It was thought at one point that AI could help unbias the world, by applying “objective criteria” to decision making. But, as Joana Sá noted, the AI algorithms turned out to be as biased as the human data used for training them. “Algorithms eliminate outliers and socially that means minorities. An AI system will tell you that a CEO is always a white male”, she pointed out about algorithms used by companies to select potential candidates for a job. But turning the problem around, suggested Joana Sá, AI algorithms “could be a great tool to identify structural biases humans have”, by finding patterns in our past actions. The issue now is deciding who sets the new rules – and, while the "fix" may be simple (introducing a line of code), the power to decide how an algorithm is shifted should not fall into the hands of coders alone.
One practical way to try to unbias society, emphasised Ricardo Rodrigues, would be “to expose children to diversity very early and, of course, try to use less biased narratives in the teaching of Portuguese History, for example”.
But this would not be enough by far, countered Iolanda Évora, because the problem of racial bias runs much deeper: in school, the racial issue is not experienced in the same way by a black or Roma child when compared to a white child. “White children are not racialised [that is, being white is not an issue for them, since they are the norm]”, she said, “while black and Roma children are.
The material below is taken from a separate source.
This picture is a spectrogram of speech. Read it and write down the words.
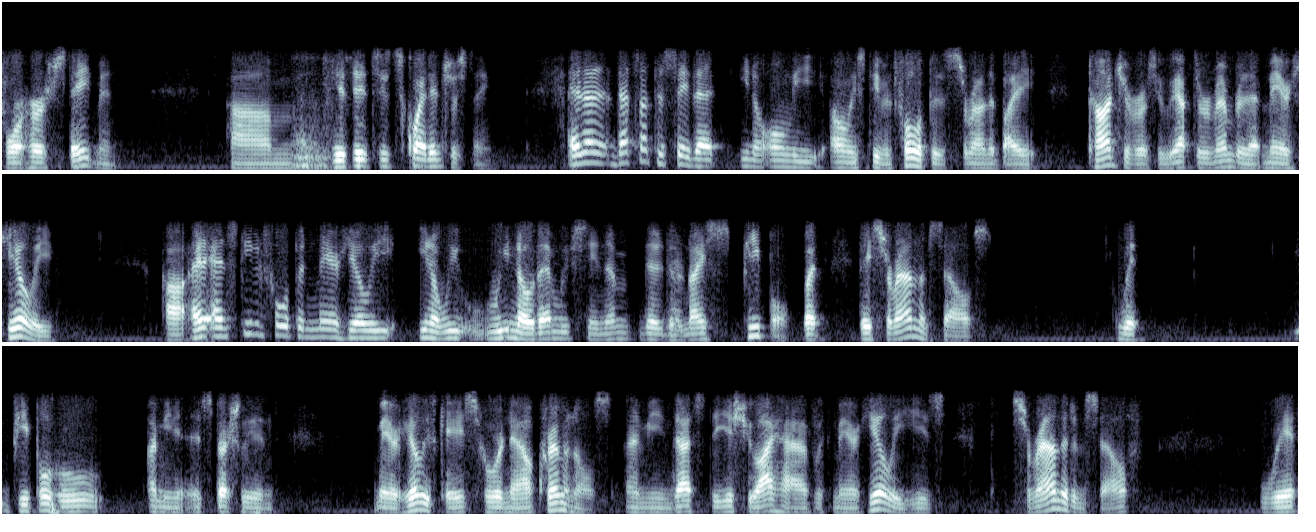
for her statement. Um, it's, it's it's quite interesting, and that, that's not to say that you know only only Stephen Fulop is surrounded by controversy. We have to remember that Mayor Healy. uh, and, and Stephen Fulop and Mayor Healy, you know, we we know them, we've seen them. They're they're nice people, but they surround themselves with people who, I mean, especially in Mayor Healy's case, who are now criminals. I mean, that's the issue I have with Mayor Healy. He's surrounded himself with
For black and Roma children, school constitutes their first experience of ‘ego crushing'.”
Ricardo Rodrigues agreed: contrary to white children, Roma and black children “spend their time managing their stigmatised identities and feeling they have a lesser value.” And the fact that teachers are mostly white does not often help these children to increase their odds of acquiring a positive outlook.
MC Jovin Jacobs wrapped up the meeting by expressing some hope for the future with a dose of humor: he wished that we manage to unbias the world, so that one of the most visible roles he assumed in this event, that of “the token black guy”, would become obsolete.
By Ana Gerschenfeld, Health & Science Writer of the Champalimaud Foundation.